1991 Jan 8: Jim Savarese has sent the current updated list of network economists to Carol Hyrcaj at the Tobacco Institute. It contains three new names, but otherwise is essentially the same as the old lists. California now has two members of the network:
CALIFORNIA [Arnold had previously done some work for the network from Nevada. He must have advised them as to his new location.]
- Gary Anderson, California State at Northridge
- Roger Arnold, California State Univ. - San Marcos
[There is no further evidence of him working for the network or the tobacco industry after this date.]
From: Roger Arnold
Subject: Tobacco Industry mention
Date: 6 May 2012 4:18:28 AM AEST
I happened to come across your website the other day and saw my name mentioned as a cash-for-comment economist. I do not recall ever writing or saying anything in support of tobacco and the tobacco industry, although (as your site mentions) I have been affiliated with the Public Choice Center when it was at Blacksburg, Va. I was a graduate student at Virginia Tech (the home of the Public Choice Center at the time) from 1974-79.

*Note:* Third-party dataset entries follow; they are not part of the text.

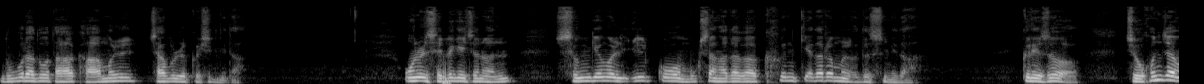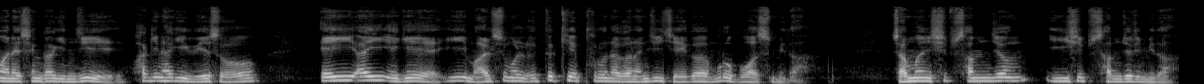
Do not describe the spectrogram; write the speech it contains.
누구라도 다 감을 잡을 것입니다. 오늘 새벽에 저는 성경을 읽고 묵상하다가 큰 깨달음을 얻었습니다. 그래서 저 혼자만의 생각인지 확인하기 위해서 AI에게 이 말씀을 어떻게 풀어나가는지 제가 물어보았습니다. 잠언 13장 23절입니다.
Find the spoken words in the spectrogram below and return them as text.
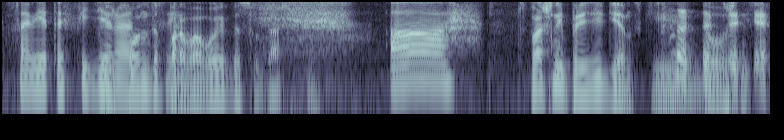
Совета Федерации. Фонда «Правовое государство». А, Сплошные президентские должности.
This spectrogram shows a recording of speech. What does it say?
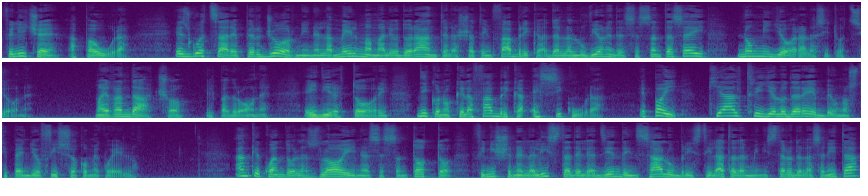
Felice ha paura e sguazzare per giorni nella melma maleodorante lasciata in fabbrica dall'alluvione del 66 non migliora la situazione. Ma il randaccio, il padrone, e i direttori dicono che la fabbrica è sicura e poi chi altri glielo darebbe uno stipendio fisso come quello? Anche quando la SLOI nel 68 finisce nella lista delle aziende insalubri stilata dal Ministero della Sanità,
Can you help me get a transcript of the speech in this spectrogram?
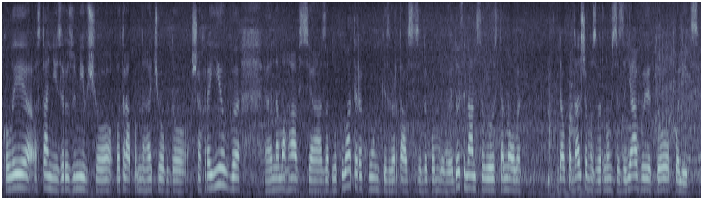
Коли останній зрозумів, що потрапив на гачок до шахраїв, е, намагався заблокувати рахунки, звертався за допомогою до фінансової установи та в подальшому звернувся заявою до поліції.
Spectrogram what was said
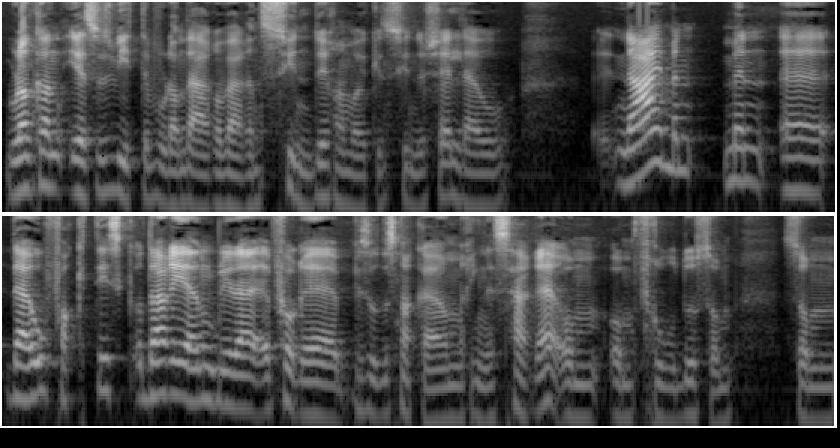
Hvordan kan Jesus vite hvordan det er å være en synder? Han var jo ikke en synder selv. Det er jo Nei, men, men eh, det er jo faktisk Og der igjen blir det forrige episode snakka jeg om Ringnes herre, om, om Frodo som, som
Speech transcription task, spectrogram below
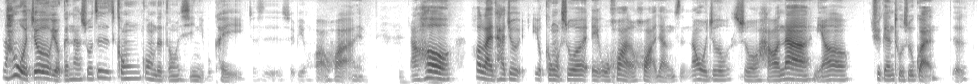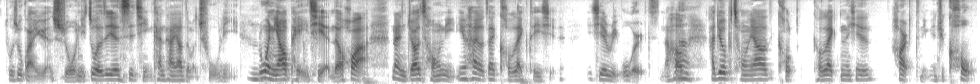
然后我就有跟他说，这是公共的东西，你不可以就是随便画画。然后后来他就有跟我说，哎，我画了画这样子。然后我就说，好，那你要。去跟图书馆的图书馆员说，你做的这件事情，看他要怎么处理。如果你要赔钱的话，那你就要从你，因为他有在 collect 一些一些 rewards，然后他就从要 collect 那些 heart 里面去扣，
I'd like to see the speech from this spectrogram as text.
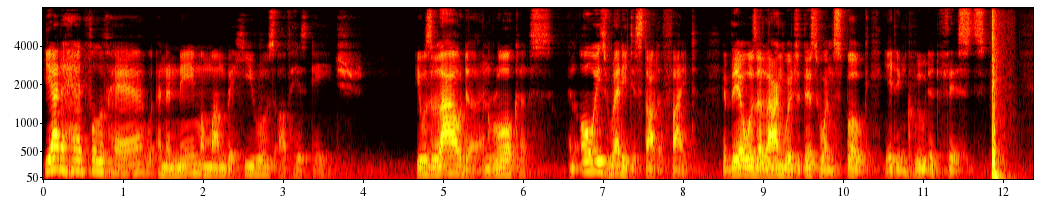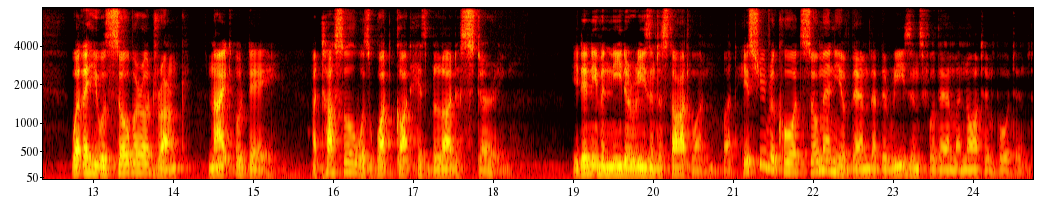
He had a head full of hair and a name among the heroes of his age. He was louder and raucous, and always ready to start a fight. If there was a language this one spoke, it included fists. Whether he was sober or drunk, night or day, a tussle was what got his blood stirring. He didn't even need a reason to start one, but history records so many of them that the reasons for them are not important.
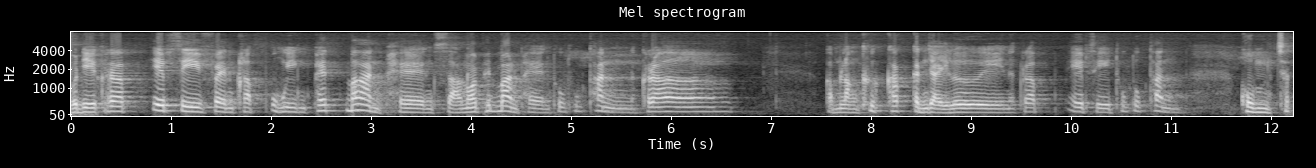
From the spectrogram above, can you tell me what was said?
วัสดีครับ FC แฟนคลับองค์อิงเพชรบ้านแพง สาวน้อยเพชรบ้านแพงทุกทุกๆท่านนะครับกำลังคึกคักกันใหญ่เลยนะครับ FC ทุกทุกท่าน คมชัด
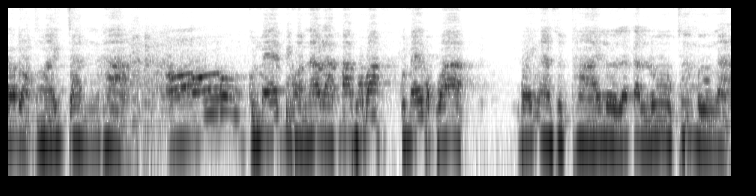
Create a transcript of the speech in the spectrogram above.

I am happy for my affiliation for the Public Choice Center to be noted, but your site goes beyond this and seems to indicate that I have written and said things that were in support of the tobacco industry, which is false. Not only have I not said or written anything in support of the tobacco industry, I certainly have never received any "cash for comment." I hope you will correct the error that appears on your site.

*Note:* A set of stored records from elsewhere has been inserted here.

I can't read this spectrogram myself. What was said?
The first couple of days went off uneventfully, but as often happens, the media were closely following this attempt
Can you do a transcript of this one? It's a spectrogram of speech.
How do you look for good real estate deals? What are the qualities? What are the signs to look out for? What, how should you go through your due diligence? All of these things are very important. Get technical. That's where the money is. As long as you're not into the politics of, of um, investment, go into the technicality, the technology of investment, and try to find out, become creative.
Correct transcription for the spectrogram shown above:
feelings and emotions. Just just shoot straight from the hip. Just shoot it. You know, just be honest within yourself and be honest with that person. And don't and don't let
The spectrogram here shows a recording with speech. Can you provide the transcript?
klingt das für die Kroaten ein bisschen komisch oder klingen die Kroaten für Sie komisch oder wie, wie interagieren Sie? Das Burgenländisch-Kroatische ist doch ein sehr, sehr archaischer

Thank you. Sincerely,
Roger Arnold, Ph.D.
California State University
San Marcos, CA 92096
[It is difficult to reconcile Professor Arnold's statement with the documented evidence that he was on the Savarese/Tollison list of cash-for-comments academics for over two years. He was also listed in two different states, which means that he must have advised them of his new appointment.
He wrote at least one article for the Las Vegas Review Journal at the request of the Tobacco Institute. However, we do acknowledge that he was only ever a minor participant — but not as innocent as he makes out here. ]